Non-native species are an unfortunate exception to this, especially invasive species that outcompete native species. The spongy moth (formerly called gypsy moth) and the browntail moth are two local examples of this. Because they aren’t native to this area, they have no natural predators so their population growth is unchecked.

In some cases, predators of non-native species are brought in to control them, but sometimes those predators also reduce populations of native species. It’s helpful to understand the difference between ‘specialists’ and ‘generalists.’ Specialists are creatures that require or have a strong preference for a particular food. Generalists will eat pretty much anything. Specialists do the heavy lifting when it comes to keeping populations in balance.

Zombie caterpillar with parasitoid wasp.

Sam shared some fun facts about parasitoid wasps that qualify as fodder for horror movies. Some lay eggs inside caterpillars, grow inside them, then hatch. (Sam reported that he’s seen tiny wasps swim by inside a caterpillar, when viewing them under the microscope!) As you might guess, the host caterpillar does not survive this assault.

Other wasps eat caterpillars from the inside out. Then there’s the ‘zombie caterpillar’, in which the wasp larva lives inside the caterpillar, immobilizes it, then pops out as an appendage so it can defend the caterpillar from predators, essentially protecting its home and food source. Although the host caterpillar does, ultimately, die.

The takeaway of this program is that you don’t have to travel far to see the wild, the wonderful, and the crazy! Sam recommends bringing a caterpillar friend inside, in a jar, with some leaves of the plant you find it on. Get to know it for just a few days, then return it to the wild.
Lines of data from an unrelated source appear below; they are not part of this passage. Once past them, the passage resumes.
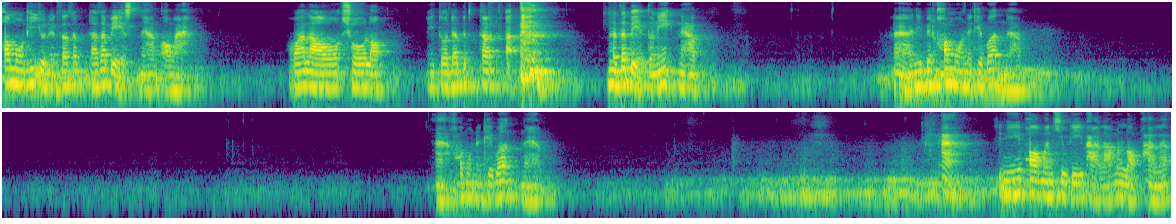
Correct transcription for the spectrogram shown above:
ข้อมูลที่อยู่ใน database นะครับออกมา เพราะว่าเราโชว์ล็อกในตัว database ตัวนี้นะครับอ่าอันนี้เป็นข้อมูลใน table นะครับอ่าข้อมูลใน table นะครับอะทีนี้พอมัน QD ผ่านแล้วมันหลอกผ่านแล้ว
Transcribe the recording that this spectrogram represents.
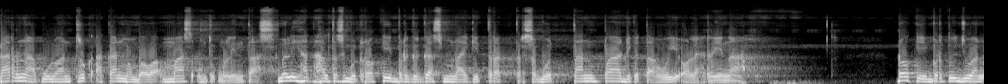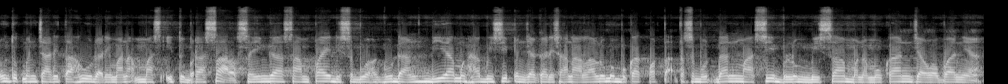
karena puluhan truk akan membawa emas untuk melintas. Melihat hal tersebut, Rocky bergegas menaiki truk tersebut tanpa diketahui oleh Rina. Rocky bertujuan untuk mencari tahu dari mana emas itu berasal, sehingga sampai di sebuah gudang, dia menghabisi penjaga di sana, lalu membuka kotak tersebut dan masih belum bisa menemukan jawabannya.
For more information about The Caterpillar Lab programs, caterpillars, and the cool stuff they sell in their online store (caterpillar trading cards, stickers, puzzles, t-shirts…), check out their website! They also have open house hours at the lab on Saturdays from 12 – 5 pm!